- A comet, C/2011 L4 (PANSTARRS), may grace the skies at a brightness of up to magnitude -4 in March 2013. Its brightness, however, will not be certain until it passes the Sun in March, when it will be low in the west after sunset.
Odds and Ends
Astronomers have used an occultation of a star by the dwarf planet Makemake to shine a light on this distant Kuiper Belt object. They used the changes in the starlight to deduce that Makemake has no measurable atmosphere and is a body of ice and rock around 1.7 times denser than water.
A plan for a Mars colony has been devised by SpaceX CEO Elon Musk. The colony would eventually support up to 80,000 people, who would pay some $500,000 for the trip.

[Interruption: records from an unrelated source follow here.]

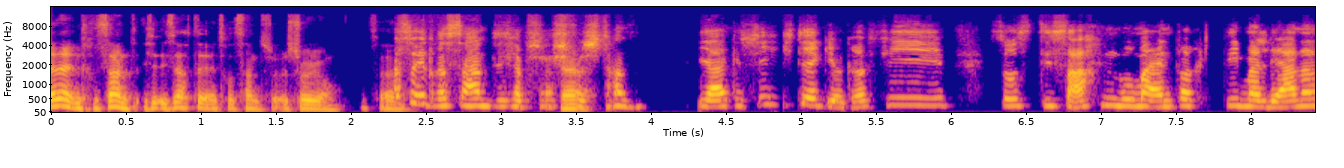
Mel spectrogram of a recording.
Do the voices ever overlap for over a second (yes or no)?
no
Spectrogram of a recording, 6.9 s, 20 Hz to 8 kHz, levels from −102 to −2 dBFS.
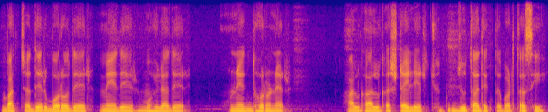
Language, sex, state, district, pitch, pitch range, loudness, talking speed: Bengali, male, Tripura, Unakoti, 130 Hz, 125-135 Hz, -19 LUFS, 105 wpm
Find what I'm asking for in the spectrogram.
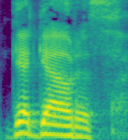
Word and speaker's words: Gedgaudas: Gedgaudas.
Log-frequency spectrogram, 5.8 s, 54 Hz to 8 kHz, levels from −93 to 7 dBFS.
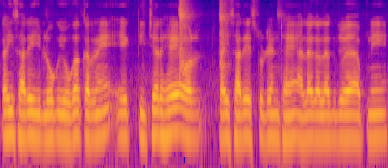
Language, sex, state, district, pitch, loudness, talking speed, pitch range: Hindi, male, Maharashtra, Mumbai Suburban, 135 Hz, -15 LUFS, 205 wpm, 135-140 Hz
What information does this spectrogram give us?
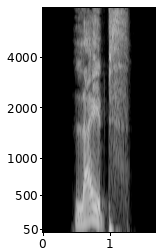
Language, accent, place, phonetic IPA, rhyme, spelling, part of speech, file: German, Germany, Berlin, [laɪ̯ps], -aɪ̯ps, Laibs, noun, De-Laibs.ogg
- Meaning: genitive singular of Laib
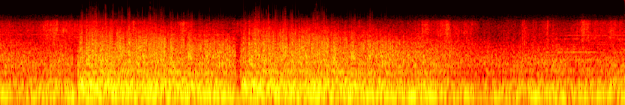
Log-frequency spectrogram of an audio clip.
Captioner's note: rapid cannon fire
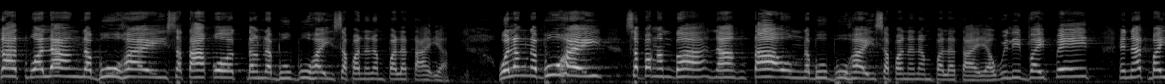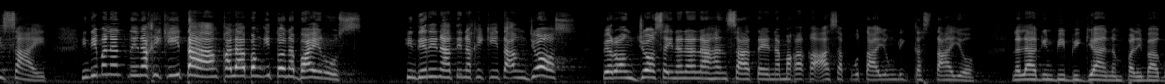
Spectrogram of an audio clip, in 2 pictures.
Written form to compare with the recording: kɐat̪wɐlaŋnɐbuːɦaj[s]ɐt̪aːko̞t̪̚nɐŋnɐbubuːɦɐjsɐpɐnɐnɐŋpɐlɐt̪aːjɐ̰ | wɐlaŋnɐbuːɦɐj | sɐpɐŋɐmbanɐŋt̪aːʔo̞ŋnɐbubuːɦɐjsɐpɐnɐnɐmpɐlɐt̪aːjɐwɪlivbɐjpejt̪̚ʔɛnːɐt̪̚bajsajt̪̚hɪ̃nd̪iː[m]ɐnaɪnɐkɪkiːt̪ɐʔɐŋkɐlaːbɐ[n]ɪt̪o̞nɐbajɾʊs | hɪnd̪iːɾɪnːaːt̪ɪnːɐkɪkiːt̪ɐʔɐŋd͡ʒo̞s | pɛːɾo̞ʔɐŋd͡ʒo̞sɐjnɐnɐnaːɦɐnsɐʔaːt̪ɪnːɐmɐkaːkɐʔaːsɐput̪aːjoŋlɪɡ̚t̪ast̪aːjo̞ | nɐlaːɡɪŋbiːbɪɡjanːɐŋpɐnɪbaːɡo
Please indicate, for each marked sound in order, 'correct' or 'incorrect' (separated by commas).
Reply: correct, correct, incorrect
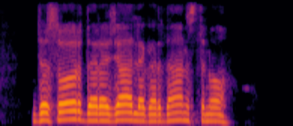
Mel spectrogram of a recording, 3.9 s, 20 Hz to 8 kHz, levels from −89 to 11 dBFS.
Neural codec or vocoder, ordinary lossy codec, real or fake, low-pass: autoencoder, 48 kHz, 128 numbers a frame, DAC-VAE, trained on Japanese speech; AAC, 32 kbps; fake; 7.2 kHz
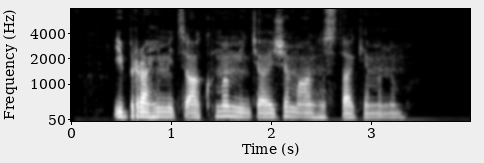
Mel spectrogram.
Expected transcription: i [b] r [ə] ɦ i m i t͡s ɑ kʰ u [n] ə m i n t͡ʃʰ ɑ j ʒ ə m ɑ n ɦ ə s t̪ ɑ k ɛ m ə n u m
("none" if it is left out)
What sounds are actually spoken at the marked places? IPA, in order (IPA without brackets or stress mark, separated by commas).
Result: b, ɑ, m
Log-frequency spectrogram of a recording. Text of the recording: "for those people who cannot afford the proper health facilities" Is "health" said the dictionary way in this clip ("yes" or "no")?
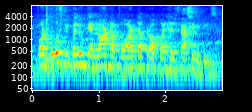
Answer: no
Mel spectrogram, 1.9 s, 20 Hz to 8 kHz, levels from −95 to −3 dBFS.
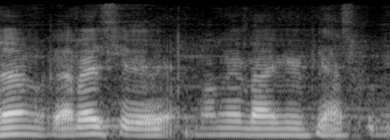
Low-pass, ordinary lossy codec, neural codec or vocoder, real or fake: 7.2 kHz; none; codec, 24 kHz, 1 kbps, SNAC; fake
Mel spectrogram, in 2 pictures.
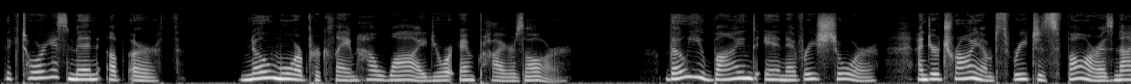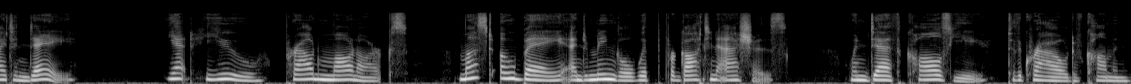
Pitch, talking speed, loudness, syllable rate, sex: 215 Hz, 130 wpm, -17 LUFS, 3.5 syllables/s, female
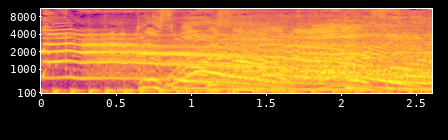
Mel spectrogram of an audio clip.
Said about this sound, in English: so I think also when we say order, that means actually we all just cheer a lot.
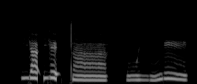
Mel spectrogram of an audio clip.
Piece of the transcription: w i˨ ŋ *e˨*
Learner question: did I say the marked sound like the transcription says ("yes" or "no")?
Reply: no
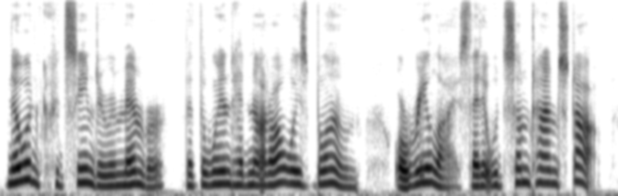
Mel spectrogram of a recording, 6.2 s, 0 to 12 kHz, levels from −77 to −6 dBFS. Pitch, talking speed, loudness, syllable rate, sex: 205 Hz, 195 wpm, -18 LUFS, 5.3 syllables/s, female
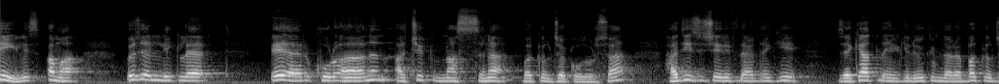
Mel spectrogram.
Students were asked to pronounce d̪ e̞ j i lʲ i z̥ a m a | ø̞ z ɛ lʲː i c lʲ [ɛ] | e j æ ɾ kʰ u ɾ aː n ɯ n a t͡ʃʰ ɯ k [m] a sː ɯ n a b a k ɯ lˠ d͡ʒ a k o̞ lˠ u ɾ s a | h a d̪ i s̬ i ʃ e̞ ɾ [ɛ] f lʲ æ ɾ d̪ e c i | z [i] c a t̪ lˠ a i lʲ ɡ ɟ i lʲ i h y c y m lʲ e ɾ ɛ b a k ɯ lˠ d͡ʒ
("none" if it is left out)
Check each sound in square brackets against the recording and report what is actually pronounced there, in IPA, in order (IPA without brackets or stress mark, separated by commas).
ɛ, n, i, e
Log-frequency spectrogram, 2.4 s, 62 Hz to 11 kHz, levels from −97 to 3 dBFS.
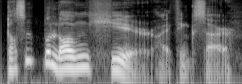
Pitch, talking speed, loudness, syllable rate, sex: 150 Hz, 175 wpm, -18 LUFS, 4.4 syllables/s, male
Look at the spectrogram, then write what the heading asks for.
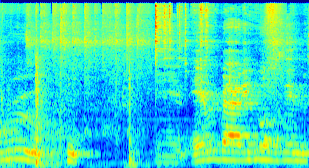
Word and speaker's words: roux: It's called roux. And everybody who's in the South understands this is the roux. You know, roux rhymes with poo.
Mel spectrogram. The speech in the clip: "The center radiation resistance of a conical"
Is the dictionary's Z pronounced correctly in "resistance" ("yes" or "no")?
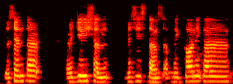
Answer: no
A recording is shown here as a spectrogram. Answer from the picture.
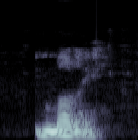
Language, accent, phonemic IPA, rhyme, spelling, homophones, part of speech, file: English, Southern England, /ˈmɒli/, -ɒli, moly, molly, noun, LL-Q1860 (eng)-moly.wav
- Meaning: 1. Molybdenum 2. Molybdenum grease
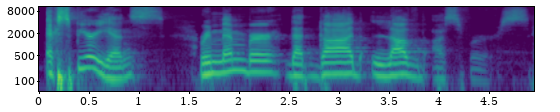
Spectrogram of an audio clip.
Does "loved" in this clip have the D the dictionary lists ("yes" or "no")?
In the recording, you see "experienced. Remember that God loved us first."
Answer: yes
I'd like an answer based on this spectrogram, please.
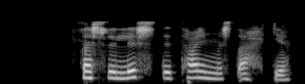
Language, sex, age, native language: Icelandic, female, 7, Icelandic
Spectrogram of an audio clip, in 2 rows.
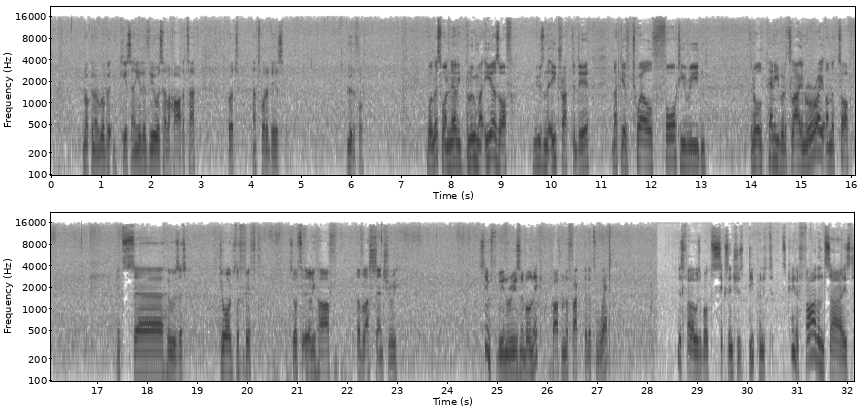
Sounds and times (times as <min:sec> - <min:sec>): Outside, rural or natural: 0:00.0 - 0:32.1
Rain: 0:00.0 - 0:32.1
Speech: 0:00.6 - 0:02.9, 0:03.5 - 0:04.7, 0:05.9 - 0:06.3, 0:07.5 - 0:13.2, 0:14.0 - 0:16.0, 0:17.4 - 0:18.8, 0:19.4 - 0:23.1, 0:24.6 - 0:27.3, 0:28.6 - 0:32.1.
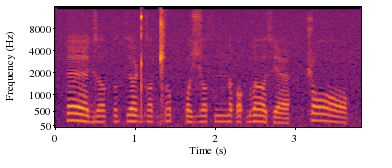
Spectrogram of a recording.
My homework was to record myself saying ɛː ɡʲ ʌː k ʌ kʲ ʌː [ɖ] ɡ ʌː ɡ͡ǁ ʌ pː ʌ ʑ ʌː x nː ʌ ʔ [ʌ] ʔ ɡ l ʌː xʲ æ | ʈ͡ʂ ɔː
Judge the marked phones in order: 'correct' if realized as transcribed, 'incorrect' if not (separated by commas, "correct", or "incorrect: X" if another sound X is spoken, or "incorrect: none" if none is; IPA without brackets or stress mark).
correct, incorrect: ɔ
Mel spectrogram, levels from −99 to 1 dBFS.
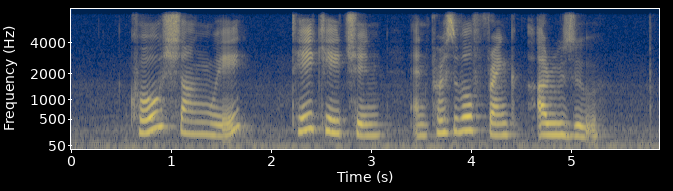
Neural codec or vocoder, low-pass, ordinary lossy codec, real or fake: none; 7.2 kHz; none; real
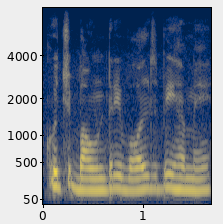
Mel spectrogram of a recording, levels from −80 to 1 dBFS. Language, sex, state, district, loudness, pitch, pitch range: Hindi, male, Bihar, Sitamarhi, -18 LUFS, 145 Hz, 140-155 Hz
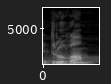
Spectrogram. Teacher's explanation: অনুস্বারের সংস্কৃত উচ্চারণ হলো ম এর মতো, ম। তাহলে ধ্রুবম, কোনো একটা শব্দের শেষে যদি অনুস্বার থাকে তাহলে ম রূপে উচ্চারণ করা হয়।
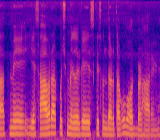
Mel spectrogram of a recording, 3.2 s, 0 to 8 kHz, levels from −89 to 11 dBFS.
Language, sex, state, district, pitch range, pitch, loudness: Hindi, male, Uttar Pradesh, Muzaffarnagar, 125-140 Hz, 130 Hz, -18 LUFS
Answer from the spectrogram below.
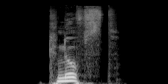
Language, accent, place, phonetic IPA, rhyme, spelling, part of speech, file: German, Germany, Berlin, [knʊfst], -ʊfst, knuffst, verb, De-knuffst.ogg
- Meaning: second-person singular present of knuffen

In this vision for the future, the initial settlement and infrastructure would be established in the coming decades by a small 10-person crew.
|Interview:||Dr Phil Marshall and Libby Jones|
|Night sky:||Ian Morison and John Field|
|Presenters:||Megan Argo, Libby Jones and Mark Purver|
|Editors:||Dan Thornton, Megan Argo, David Ault, Claire Bretherton and Mark Purver|
|Intro/outro script:||David Ault|
|Old Man:||David Ault|
|Meg's Mum:||Mark Purver|
|Segment Voice:||Cormac Purcell|
|Website:||Mark Purver and Stuart Lowe|
|Cover art:||A photograph taken by the Hubble Space Telescope's Wide Field Camera 3, showing the light from a distant blue galaxy gravitationally lensed into an Einstein ring by the mass of an intervening red galaxy, with other galaxies in the background and two nearby stars in the foreground. CREDIT: ESA/Hubble & NASA|